[Click on graph to see larger-scale version.]
Looking for future trends is tough this month, because a sine wave doesn't really show much of any clear trends. One pretty safe bet is that Obama will be more prominent in the news in the next few months (at least, more prominent than he was in October). But the sparks aren't really going to fly much during the lame-duck session of Congress, they'll largely begin in January of next year when the new Congress is seated.
There is one major exception to this, however: immigration. Obama's long-promise (and oft-delayed) executive action on immigration reform looms large. Nobody outside of the White House knows when it'll happen, but if it does it will occur in the next two months (Obama's latest promise was "before the end of the year").
President Obama has already signaled he is going to act. In the press conference after the midterm election, he specifically said he's still going to act. What his action will encompass is another open question -- how big will Obama go? Whatever new policy he announces, however, it is guaranteed to be big news. As will the Republican apoplexy which will immediately and inevitably follow.

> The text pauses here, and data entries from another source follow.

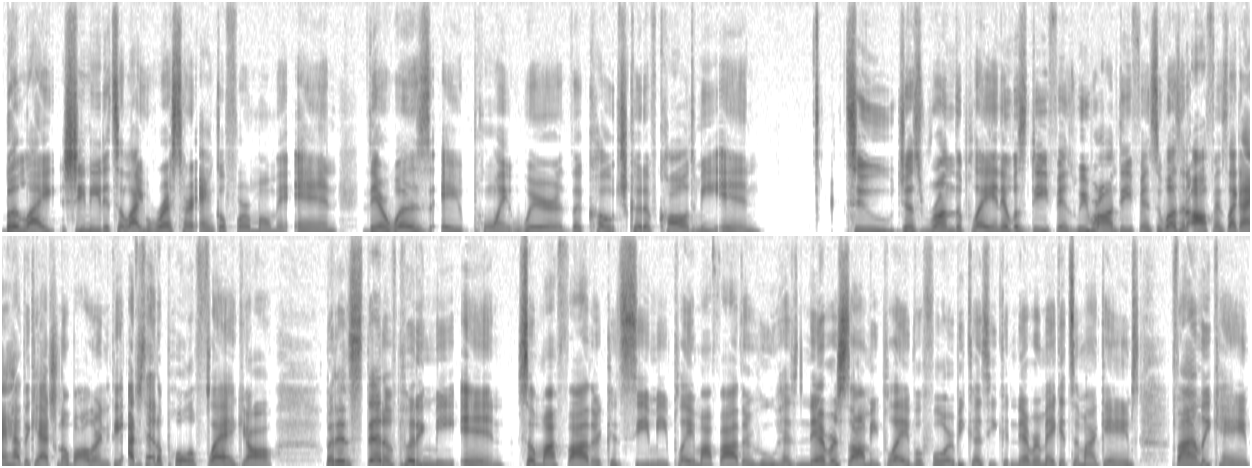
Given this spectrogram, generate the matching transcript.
But like she needed to like rest her ankle for a moment, and there was a point where the coach could have called me in to just run the play and it was defense. We were on defense. It wasn't offense. Like i didn't have to catch no ball or anything. I just had to pull a flag y'all But instead of putting me in so my father could see me play, my father who has never saw me play before because he could never make it to my games, finally came.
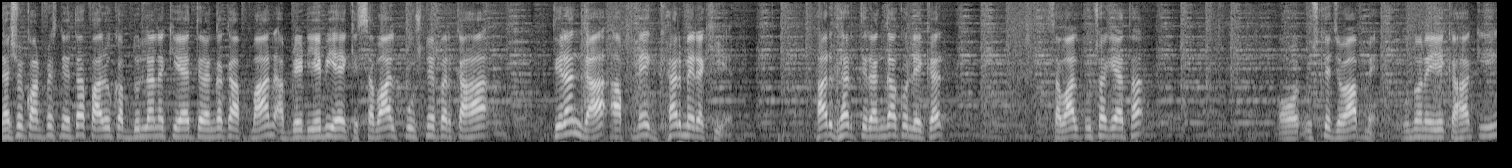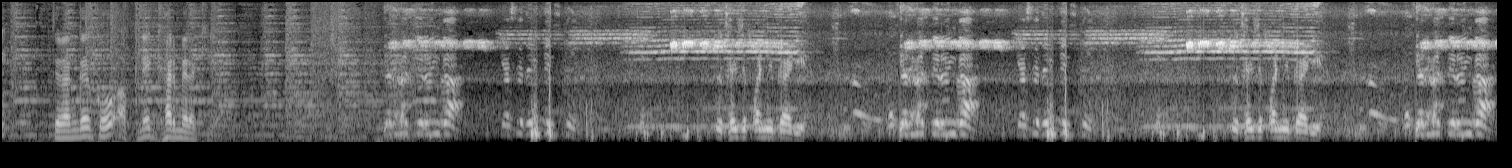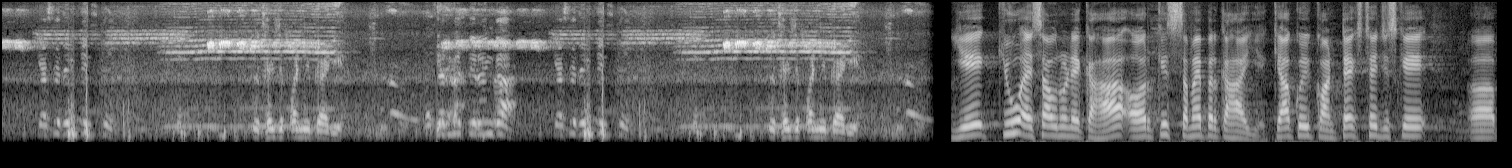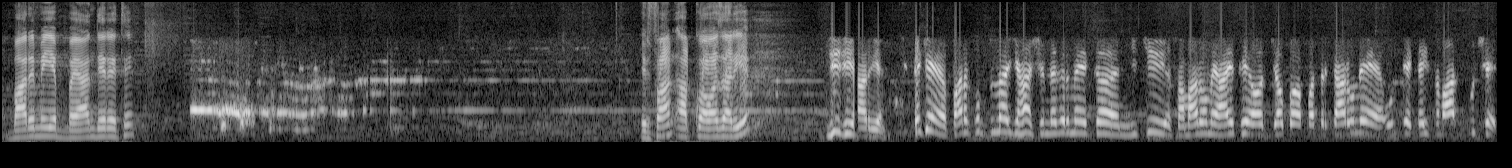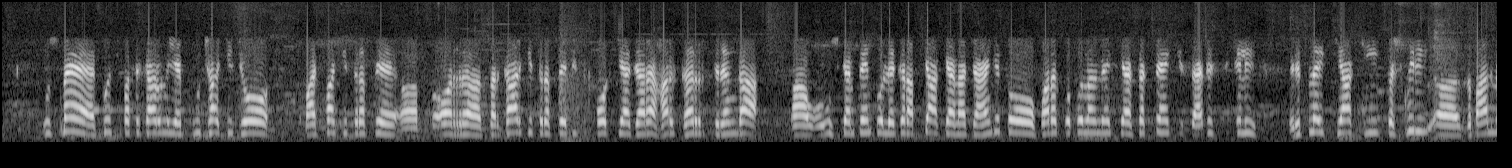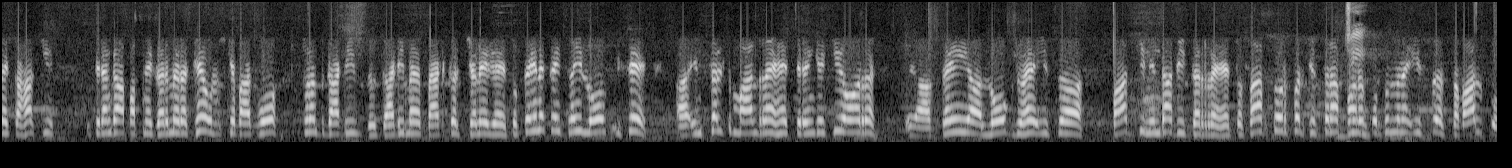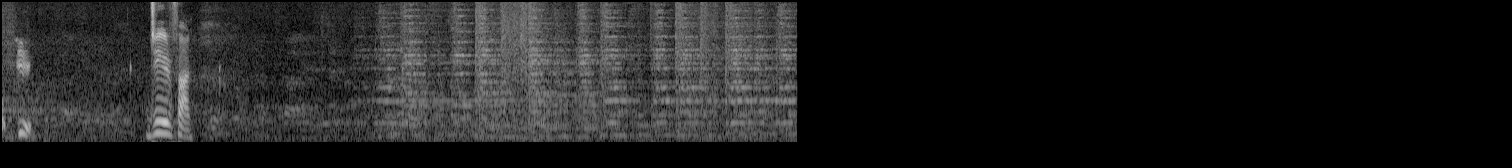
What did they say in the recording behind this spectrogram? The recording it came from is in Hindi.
नेशनल कॉन्फ्रेंस नेता फारूक अब्दुल्ला ने किया है तिरंगा का अपमान। अपडेट ये भी है कि सवाल पूछने पर कहा तिरंगा अपने घर में रखिए हर घर तिरंगा को लेकर सवाल पूछा गया था और उसके जवाब में उन्होंने ये कहा कि तिरंगे को अपने घर में रखिए तिरंगा कैसे देखते इसको? प्यारी घर में तिरंगा कैसे देखते हैं इसको? तुथायचं पाणी प्यारी में तिरंगा कैसे देखते हैं इसको? तुथायचं पाणी प्यारी घर में तिरंगा कैसे देखते हैं इसको? तुथायचं पाणी प्यारी ये क्यों ऐसा उन्होंने कहा और किस समय पर कहा ये? क्या कोई कॉन्टेक्स्ट है जिसके बारे में ये बयान दे रहे थे? इरफान आपको आवाज़ आ रही है? जी जी, आ रही है। देखिए, फारूक अब्दुल्ला यहाँ श्रीनगर में एक निजी समारोह में आए थे और जब पत्रकारों ने उनसे कई सवाल पूछे, उसमें कुछ पत्रकारों ने यह पूछा कि जो भाजपा की तरफ़ से और सरकार की तरफ़ से भी सपोर्ट किया जा रहा है, हर घर तिरंगा उस कैंपेन को लेकर आप क्या कहना चाहेंगे? तो फारूक अब्दुल्ला ने कह सकते हैं कि स्टैटिस्टिकली रिप्लाई किया कि कश्मीरी जबान में कहा कि तिरंगा आप अपने घर में रखें और उसके बाद वो तुरंत गाड़ी गाड़ी में बैठकर चले गए। तो कहीं ना कहीं कई लोग इसे इंसल्ट मान रहे हैं तिरंगे की और कई लोग जो है इस बात की निंदा भी कर रहे हैं। तो साफ़ तौर पर जिस तरह फारूक अब्दुल्ला ने इस सवाल को जी। जी इरफान।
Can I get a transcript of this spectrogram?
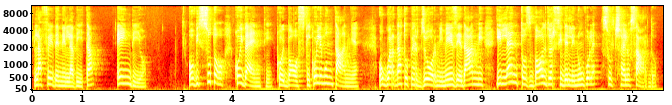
la fede nella vita e in Dio. Ho vissuto coi venti, coi boschi, con le montagne, ho guardato per giorni, mesi ed anni il lento svolgersi delle nuvole sul cielo sardo.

How this will play out in the court of public opinion is anyone's guess. Will Obama alienate independent voters by changing deportation policy? Will he regain support from Latinos who have been disgusted at the political delays in the new policy? These two trends will try to counteract each other, but it's likely that Obama's polling will see an effect no matter which way it turns. My guess is that the announcement will come just prior to either Thanksgiving or Christmas, to capitalize politically on the feelings of family and good cheer in the populace.
[Obama Poll Watch Data:]

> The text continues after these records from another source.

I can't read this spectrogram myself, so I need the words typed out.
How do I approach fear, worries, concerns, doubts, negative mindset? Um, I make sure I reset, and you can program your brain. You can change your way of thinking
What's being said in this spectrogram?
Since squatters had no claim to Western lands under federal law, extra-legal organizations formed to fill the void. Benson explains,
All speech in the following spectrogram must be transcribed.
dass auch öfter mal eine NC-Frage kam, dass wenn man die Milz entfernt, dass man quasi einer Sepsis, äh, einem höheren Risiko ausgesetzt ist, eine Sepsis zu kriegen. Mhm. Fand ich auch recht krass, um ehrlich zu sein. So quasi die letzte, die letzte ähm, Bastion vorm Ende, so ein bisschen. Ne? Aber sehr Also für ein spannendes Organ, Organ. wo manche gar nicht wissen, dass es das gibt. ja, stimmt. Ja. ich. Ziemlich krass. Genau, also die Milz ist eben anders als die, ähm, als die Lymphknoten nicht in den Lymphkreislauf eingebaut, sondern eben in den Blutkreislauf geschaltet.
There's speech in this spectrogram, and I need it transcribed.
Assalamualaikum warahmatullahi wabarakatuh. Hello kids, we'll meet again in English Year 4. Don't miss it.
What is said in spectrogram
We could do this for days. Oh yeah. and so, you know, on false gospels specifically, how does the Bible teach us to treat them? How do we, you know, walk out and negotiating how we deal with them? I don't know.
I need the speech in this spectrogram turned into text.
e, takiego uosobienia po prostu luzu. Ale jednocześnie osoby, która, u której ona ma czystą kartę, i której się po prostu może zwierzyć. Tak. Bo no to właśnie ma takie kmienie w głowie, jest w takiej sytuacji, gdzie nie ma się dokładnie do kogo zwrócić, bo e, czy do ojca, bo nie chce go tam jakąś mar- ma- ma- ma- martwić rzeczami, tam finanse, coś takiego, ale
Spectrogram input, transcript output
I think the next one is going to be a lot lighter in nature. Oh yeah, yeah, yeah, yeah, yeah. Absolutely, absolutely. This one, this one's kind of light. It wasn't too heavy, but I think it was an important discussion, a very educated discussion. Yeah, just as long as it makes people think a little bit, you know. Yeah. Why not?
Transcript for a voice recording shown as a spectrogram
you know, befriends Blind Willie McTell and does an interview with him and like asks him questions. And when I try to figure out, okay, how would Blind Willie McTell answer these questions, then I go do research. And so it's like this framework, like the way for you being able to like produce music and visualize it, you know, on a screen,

Sources And Methodology
ObamaPollWatch.com is an admittedly amateur effort, but we do try to stay professional when it comes to revealing our sources and methodology. All our source data comes from RealClearPolitics.com; specifically from their daily presidential approval ratings "poll of polls" graphic page. We take their daily numbers, log them, and then average each month's data into a single number -- which is then shown on our monthly charts here (a "poll of polls of polls," if you will...). You can read a much-more detailed explanation of our source data and methodology on our "About Obama Poll Watch" page, if you're interested.
Questions or comments? Use the Email Chris page to drop me a private note.

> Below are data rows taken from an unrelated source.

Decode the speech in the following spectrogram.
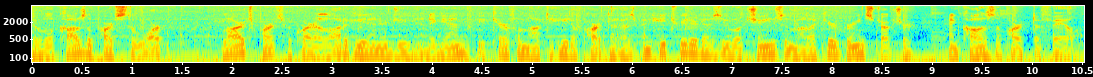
it will cause the parts to warp. Large parts require a lot of heat energy and again, be careful not to heat a part that has been heat treated as you will change the molecular grain structure and cause the part to fail.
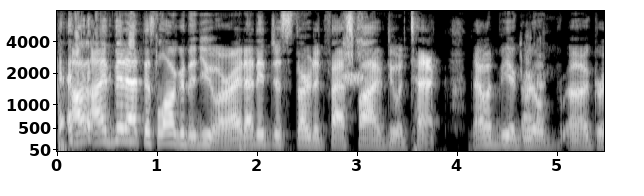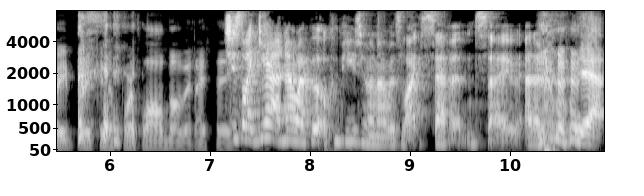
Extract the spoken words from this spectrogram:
I, have been at this longer than you, all right. I didn't just start in Fast Five doing tech. That would be a real uh, great breaking the fourth wall moment. I think. She's like, yeah, no, I built a computer when I was like seven, so I don't know. yeah,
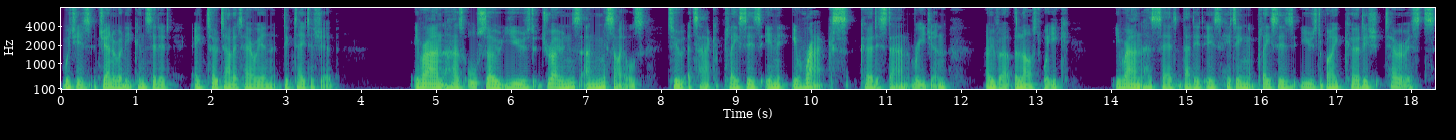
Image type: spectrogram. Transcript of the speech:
which is generally considered a totalitarian dictatorship. Iran has also used drones and missiles to attack places in Iraq's Kurdistan region over the last week. Iran has said that it is hitting places used by Kurdish terrorists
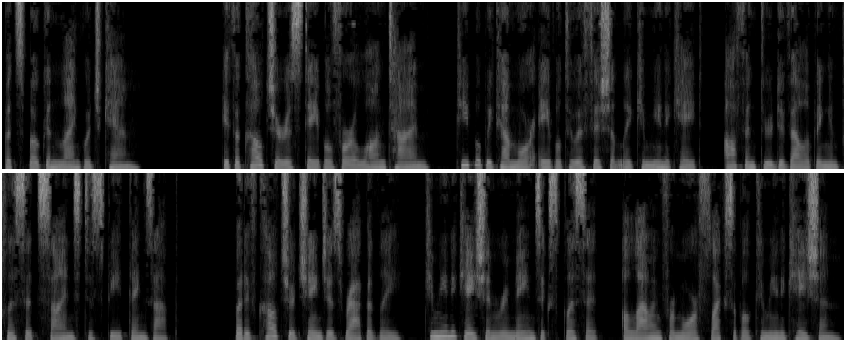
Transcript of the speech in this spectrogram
but spoken language can. If a culture is stable for a long time, people become more able to efficiently communicate, often through developing implicit signs to speed things up. But if culture changes rapidly, communication remains explicit, allowing for more flexible communication.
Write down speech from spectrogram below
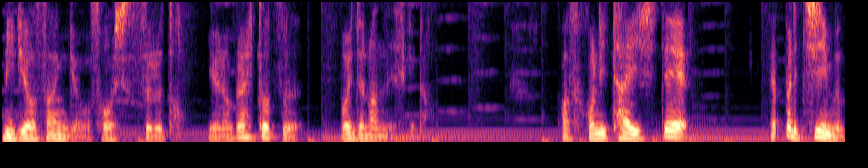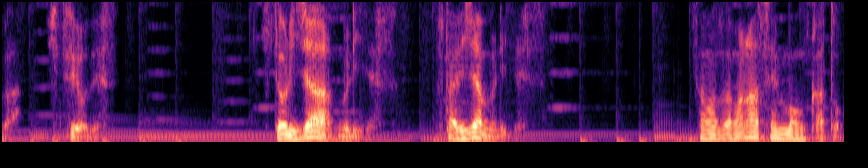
未病産業を創出するというのが一つポイントなんですけど、まあ、そこに対して、やっぱりチームが必要です。一人じゃ無理です。二人じゃ無理です。様々な専門家と、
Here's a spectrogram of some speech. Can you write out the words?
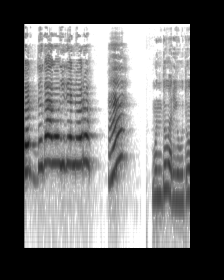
ದೊಡ್ಡದಾಗೋಗಿದೆ ನೋಡು ಮುಂದುವರಿಯುವುದು.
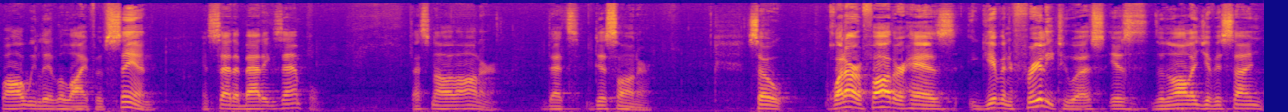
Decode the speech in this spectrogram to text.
while we live a life of sin and set a bad example. That's not honor, that's dishonor. So, what our Father has given freely to us is the knowledge of His Son,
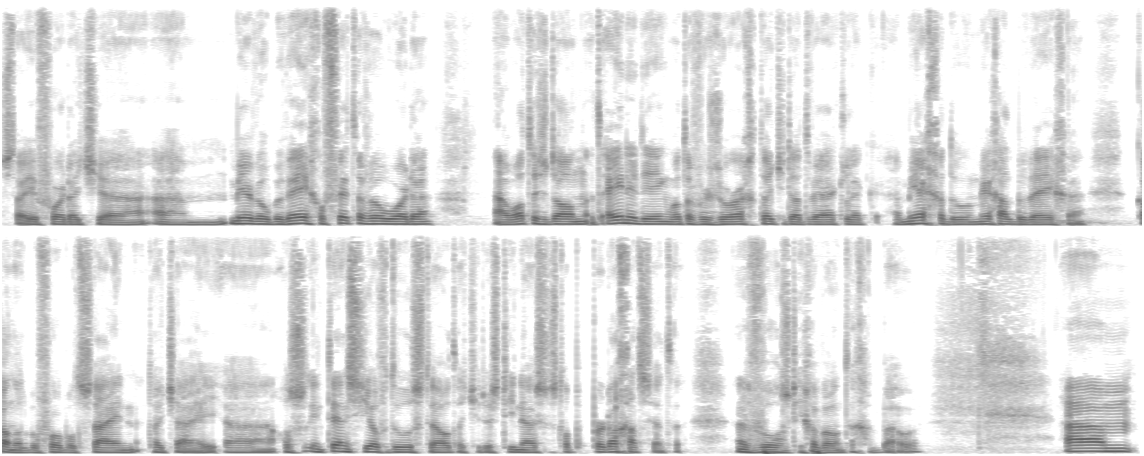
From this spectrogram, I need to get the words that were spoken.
stel je voor dat je um, meer wil bewegen of fitter wil worden. Nou, wat is dan het ene ding wat ervoor zorgt dat je daadwerkelijk uh, meer gaat doen, meer gaat bewegen? Kan dat bijvoorbeeld zijn dat jij als intentie of doel stelt dat je dus 10.000 stappen per dag gaat zetten en vervolgens die gewoonte gaat bouwen? Um,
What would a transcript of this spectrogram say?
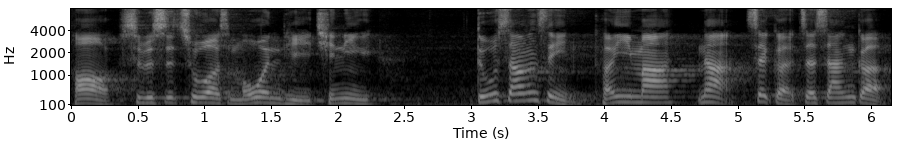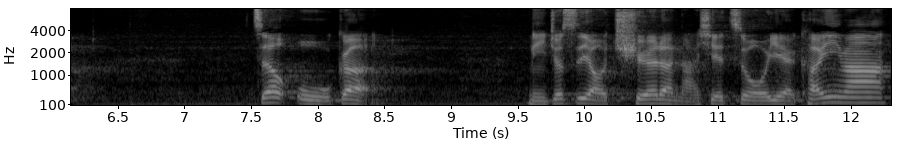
哦，是不是出了什么问题？请你 do something，可以吗？那这个这三个。这五个，你就是有缺了哪些作业，可以吗？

Obama's Second Term Statistical Records
Highest Monthly Approval -- 1/13 -- 52.7%
Lowest Monthly Approval -- 11/13 -- 41.4%
Highest Monthly Disapproval -- 12/13 -- 54.0%
Lowest Monthly Disapproval -- 1/13 -- 42.6%
Highest Daily Approval -- 1/31/13 -- 52.5%
Lowest Daily Approval -- 12/2/13 -- 39.8%
Highest Daily Disapproval -- 12/2/13 -- 55.9%
Lowest Daily Disapproval -- 2/24/13 -- 42.3%
Obama's Second Term Raw Monthly Data
[All-time high in bold, all-time low underlined.]
Month -- (Approval / Disapproval / Undecided)
10/14 -- 42.1 / 53.4 / 4.5
09/14 -- 41.5 / 53.5 / 5.0
08/14 -- 41.6 / 53.0 / 5.4
07/14 -- 41.8 / 53.6 / 4.6
06/14 -- 42.4 / 53.4 / 4.2
05/14 -- 44.0 / 51.7 / 4.3
04/14 -- 43.4 / 52.1 / 4.5
03/14 -- 42.9 / 52.8 / 4.3
02/14 -- 43.3 / 52.3 / 4.4
01/14 -- 42.7 / 52.7 / 4.6
12/13 -- 41.9 / 54.0 / 4.1
11/13 -- 41.4 / 53.9 / 4.7
10/13 -- 44.2 / 50.8 / 5.0
09/13 -- 43.9 / 50.8 / 5.3
08/13 -- 44.4 / 50.2 / 5.4
07/13 -- 45.3 / 49.2 / 5.5
06/13 -- 46.5 / 48.5 / 5.0
05/13 -- 48.3 / 46.9 / 4.8
04/13 -- 48.6 / 46.8 / 4.6
03/13 -- 48.5 / 46.3 / 5.2
02/13 -- 51.1 / 43.0 / 5.9
01/13 -- 52.7 / 42.6 / 4.7
Second Term Column Archives
[Sep 14], [Aug 14], [Jul 14], [Jun 14], [May 14], [Apr 14], [Mar 14], [Feb 14], [Jan 14], Dec 13], [Nov 13], [Oct 13], Sep 13], [Aug 13], [Jul 13], [Jun 13], [May 13], [Apr 13], [Mar 13], [Feb 13], [Jan 13]
First Term Data
To save space, the only data and statistics listed above are from Obama's second term. If you'd like to see the data and stats from Obama's first term, including a list of links to the full archives of the Obama Poll Watch column for the first term, we've set up an Obama Poll Watch First Term Data page, for those still interested.
-- Chris Weigant
Follow Chris on Twitter: @ChrisWeigant